Indigenous people understand and support taking steps to reduce the country’s carbon footprint. At the same time, many Indigenous communities have worked exceedingly hard to carve out an appropriate place in one of Canada’s most important economic sectors.

Since its election in 2015, the Trudeau government cancelled the Northern Gateway Pipeline, banned oil and gas exploration in the Arctic and oil tankers off the British Columbia coast, brought in complex environmental assessment processes, and appeared to actively discourage investment in the industry. Continue Reading →

‘Dollar for dollar, we will not back down’: Retaliation on U.S. tariffs expected this week – by Gabriel Friedman (Financial Post – September 15, 2020)

Deputy Prime Minister Chrystia Freeland is preparing to enact a sweeping set of retaliatory tariffs later this week on U.S. aluminum products, according to several sources familiar with the situation.

U.S. President Donald Trump announced last month that he was re-imposing 10 per cent tariffs on Canadian primary aluminum, effective Aug. 16, saying surging volumes were a threat to national security after having lifted his original tariff in 2019.

Freeland promised to retaliate after a 30-day consultation period, and now, sources inside and outside the government, say Canada plans to impose 10 per cent tariffs on about $3.5 billion worth of U.S. aluminum and aluminum-containing products, effective Wednesday. Continue Reading →

Fossil fuel demand has likely hit its peak, BP says – by Emma Graney (Globe and Mail – September 15, 2020)

Energy giant BP is predicting fossil fuel consumption will shrink for the first time in modern history, with peak oil demand now likely in the world’s rear-view mirror.

The forecast in the company’s 2020 Energy Outlook, released Monday, says that global economic activity will partly recover from the COVID-19 pandemic over the next few years, but “scarring effects,” including work-from-home edicts, will lead to slower growth in energy consumption.

While the overall demand for energy will grow, the supply will change: The role of fossil fuels will decrease while renewable energy will increase, the report says. Continue Reading →

Timmins-James Bay MP Charlie Angus announces new book about Cobalt: the town and the metal – by Lydia Chubak (CTV Northern Ontario – September 13, 2020)

TIMMINS — He’s a member of parliament, a musician and an author. Timmins-James Bay MP (NDP) Charlie Angus has written a new book–his eighth–and this time, it’s focussed on the town of Cobalt which he calls ‘the cradle of Canada’s mining industry.’

It’s not out yet, but he said he’s already signed a deal with a national publisher.

“We’re going to see this town play I think and an important role. (Cobalt) is a mineral that should not be the blood mineral and a mineral of such toxic environmental damage but a mineral that could actually lead us to a better and cleaner digital future,” said Angus. Continue Reading →
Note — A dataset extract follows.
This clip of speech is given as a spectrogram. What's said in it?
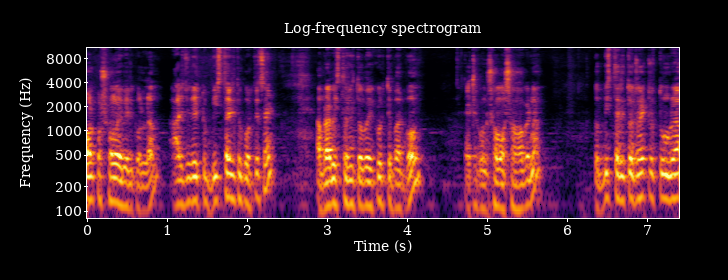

OPINION: Is Tesla’s gravity-defying valuation landing back on Earth? – by Eric Reguly (Globe and Mail – September 12, 2020)

At some point, Elon Musk will hop into one of his SpaceX rockets and set up shop on Mars. His goal is to colonize the red planet as well as fill every road and highway on Earth with his electric Tesla cars, for he is a man with galaxy-sized ambitions.
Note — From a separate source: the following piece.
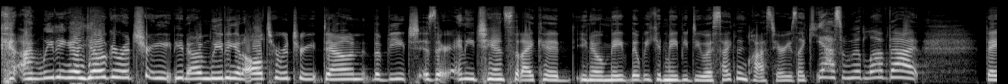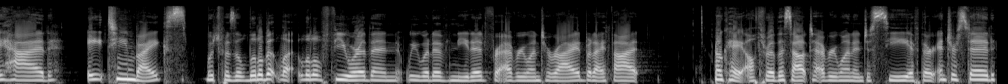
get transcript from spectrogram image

No doubt he will leave an enormous statue of himself behind so that any investor in the distant future who misses his glorious presence can kneel before it, kissing the bronze feet of the dope-smoking executive who turned a low-volume maker of money-losing cars into a company worth more than all its competitors combined.

Well, he did for a few moments. The question is whether those moments will return, given Tesla’s outlandish, gravity-defying valuation. This week, Tesla shares finally cracked after one of the most stupendous rallies ever seen in the tech sector. Continue Reading →